• The reflected traveling wave, when combined with
the incident traveling wave, forms in each wire a pure
standing wave pattern of sinusoidal form.
• The current in each wire undergoes a 180◦ phase
reversal between adjoining half-cycles.
Current Distribution On A Thin Wire
Antenna…cont’
➢ Radiation from each wire individually occurs
because of the time-varying nature of the current
and the termination of the wire.
➢ For the two-wire balanced (symmetrical)
transmission line, the current in a half cycle of one
wire is of the same magnitude but 180◦ out-of-phase
from that in the corresponding half-cycle of the
other wire. If in addition the spacing between the
two wires is very small (s << λ), the fields radiated
by the current of each wire are essentially cancelled
by those of the other. The net result is an almost
ideal (and desired) non-radiating transmission line.
CURRENT DISTRIBUTION…cont’
CURRENT DISTRIBUTION…cont’

• As the section of the transmission line between


begins to flare, it can be assumed that the current
distribution is essentially unaltered inform in each of
the wires.
• However, because the two wires of the flared section
are not necessarily close to each other, the fields
radiated by one do not necessarily cancel those of the
other.
• Therefore ideally there is a net radiation by the
transmission line system.
Antenna Performance Parameters

 Radiation pattern - angular plot of the radiation.

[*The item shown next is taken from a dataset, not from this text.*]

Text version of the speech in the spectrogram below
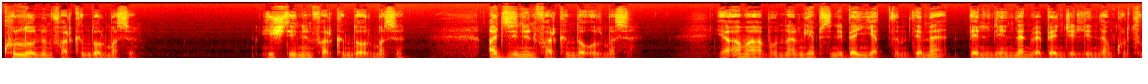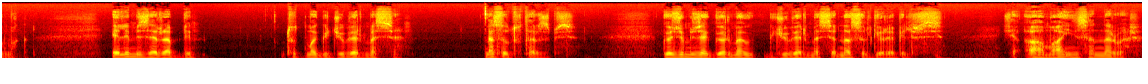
kulluğunun farkında olması, hiçliğinin farkında olması, aczinin farkında olması. Ya ama bunların hepsini ben yaptım deme benliğinden ve bencilliğinden kurtulmak. Elimize Rabbim tutma gücü vermezse nasıl tutarız biz? Gözümüze görme gücü vermezse nasıl görebiliriz? İşte ama insanlar var.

• Omni directional pattern - uniform radiation in one
plane.
• Directive patterns - narrow beam(s) of high
radiation
 Directivity - ratio of antenna power density at a
distant point relative to that of an isotropic radiator
✓ [isotropic radiator - an antenna that radiates
uniformly in all directions (point source radiator)].
59
Antenna Performance Parameters
 Gain - directivity reduced by losses.
 Polarization - trace of the radiated electric
field vector (linear, circular, elliptical).
 Impedance - antenna input impedance at its
terminals.
 Bandwidth - range of frequencies over which
performance is acceptable (resonant antennas,
broadband antennas).
 Beam scanning - movement in the direction of
maximum radiation by mechanical or
electrical means